Whether you're worried about the next generation running out of non-renewable resources or you just feel a responsibility to be a good steward of the resources available today, having a low-impact funeral is one way you can leave a better Earth for your children. This can apply whether you have a traditional in-ground burial, a cremation, or opt for the even more cutting-edge "liquid cremation," aka alkaline hydrolysis. Here are some tips on planning the most eco-friendly funeral, whether you're looking into an in-ground burial or a more budget-friendly cremation.
1 In-ground burial
If you're opting for the traditional funeral experience, because you have a very traditional family and don't want to shock them or because you have a cemetery plot all ready for you in a particular plot near where loved ones' remains are already resting, you may still be able to increase the eco-friendliness of the event. Ask the cemetery if it's okay to opt out of the grave liner or burial vault and do so if possible. Select an eco-friendly biodegradable casket, such as one made of sustainably farmed bamboo, and request to have your remains dressed in biodegradable garments before they're laid to rest. If you're not locked in to a particular cemetery, shop around until you find one that allows "natural burials," which includes all of the above alterations as well as other things such as opting out of the embalming process.

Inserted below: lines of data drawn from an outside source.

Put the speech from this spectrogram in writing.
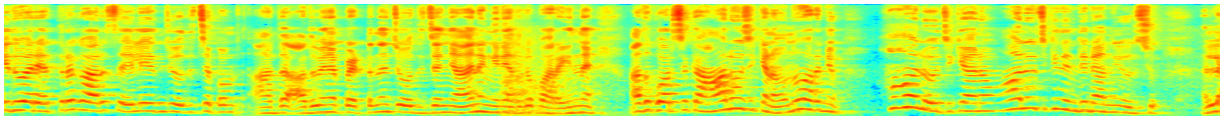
ഇതുവരെ എത്ര കാർ സെയിൽ ചെയ്തെന്ന് ചോദിച്ചപ്പം അത് അത് പിന്നെ പെട്ടെന്ന് ചോദിച്ചാൽ ഞാൻ എങ്ങനെയാണ് അതൊക്കെ പറയുന്നത് അത് കുറച്ചൊക്കെ ആലോചിക്കണം എന്ന് പറഞ്ഞു. ആലോചിക്കാനോ? ആലോചിക്കുന്നത് എന്തിനാന്ന് ചോദിച്ചു. അല്ല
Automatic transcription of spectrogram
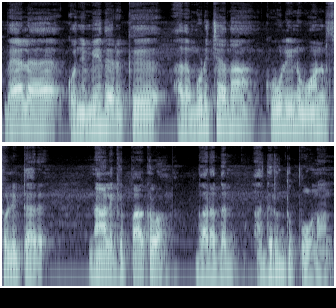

Although cremation is often considered a more eco-friendly experience overall, that doesn't mean you can't still improve it. Opt to have your ashes scattered or kept in an urn on the mantelpiece (or both) rather than having them buried in a cemetery plot and arrange to have a rented casket for the viewing, having the actual cremation take place in just a sturdy cardboard casket. You can also choose alkaline hydrolysis to reduce environmental impact (if you live in one of the states where it's allowed). This alternative to traditional cremation claims to be even more eco-friendly because it doesn't release as many pollutants into the air. It also doesn't require a casket at all, meaning even fewer resources are disposed of during the process.
These two types of funerals can be planned with a reduction in environmental impact, even the ones that are eco-friendly already. This shows that a little planning can help you really maximize your eco-friendly efforts for your funeral.Share